“The tree of knowledge is not the one of life.”

Lord Byron

Even before “Frankenstein” there were stories and legends in which man created a new life. The most famous is certainly the Jewish legend of the Golem, who created from clay, as a creature in bondage to its creator, but nevertheless means his downfall. Mary W. Shelley’s “Frankenstein” differs fundamentally from these stories, in which she no longer gives myth to her creation. Her creature is not brought to life by magic, but by science. According to her time, her creature is an awakened machine made up of human body parts. New life is literally created out of dead matter. A bloody, dirty job that would be much more clinical today. Today’s Victor Frankenstein would make use of genetic engineerings, such as cloning, for example. The cloned sheep dolly sends its omens, or that Chinese “Frankenstein” that genetically engineered two girls toward the end of last year to make them HIV-resistant. Of course, without knowing what other consequences his intervention in the divine creation or evolution, which is in the individual’s point of view, may have for its further aftermath. He was shunned by the scientific community, stopped by the Chinese authorities. However, those were less concerned with the fact that such an act should not be committed in principle but were disturbed at the given moment. Our Chinese Victor Frankenstein was merely ahead of his time, it is not so much his deed that is criticized as the fact that he did it at a time when the society itself is still too judgemental of it. The social discussion must first be led, so many of those scientists who condemned him. What they actually meant by that was their observation that the debate had not yet led to social acceptance. The lesson that Mary W. Shelley gives through her story, the warning of the consequences, only plays a role insofar as it has been understood by those who still stand in the way of this inevitable development. Those who realize that the creation of a new man will inevitably mean the abolition of the present man. And those who ponder if that really can be a worthy goal.

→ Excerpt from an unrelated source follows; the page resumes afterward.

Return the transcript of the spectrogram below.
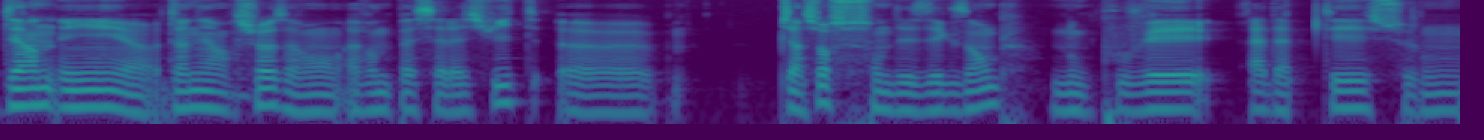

Leeds University Library [Public domain], via Wikimedia Commons

Today, Mary W. Shelley is inseparably linked to her work, which for most people refers to “Frankenstein” alone. It is a grim story, as seemingly everything else she wrote, and perhaps except for her novel “The Last Man,” is perhaps mistakenly ignored by a significant readership. The end of her story remains open. Although the creator and the creature seem to perish in the fire, whether that is indeed the case, the observer, a polar explorer whose own obsession provides the framework of the novel, can not say that for sure in the end. Thus, the reader remains uncertain as to whether the creator and creature still wrestle with each other beyond the action of the novel. In a way, the author leaves it up to the reader to decide which end he wants to believe in. Does he close the plot and let Victor Frankenstein die with his creature in the fire, which slowly melts the ice floes of the Arctic Ocean and releases the bodies of the two in the icy depths? Or is the fight going on? It seems like a fitting ending because the author refuses to distribute the roles equally between good and evil throughout the novel. Creator and creature are in a sense both. One of them inspired to save mankind from death, who for this purpose, however, crosses the boundaries of humanity and even accepts the death of innocent people. The other, a creature innocent of its destiny, that does not seek revenge from the beginning, but is made into the monster we associate with it today.

“Did I ask it of thee, my maker,
That you came to pull me out of the darkness?
Have I asked you for it?“
„You are my creator, but I am the Lord,

John Milton, from “Paradise Lost.”

This Text was translated by our Fan and Friend Heidrun Klemmer.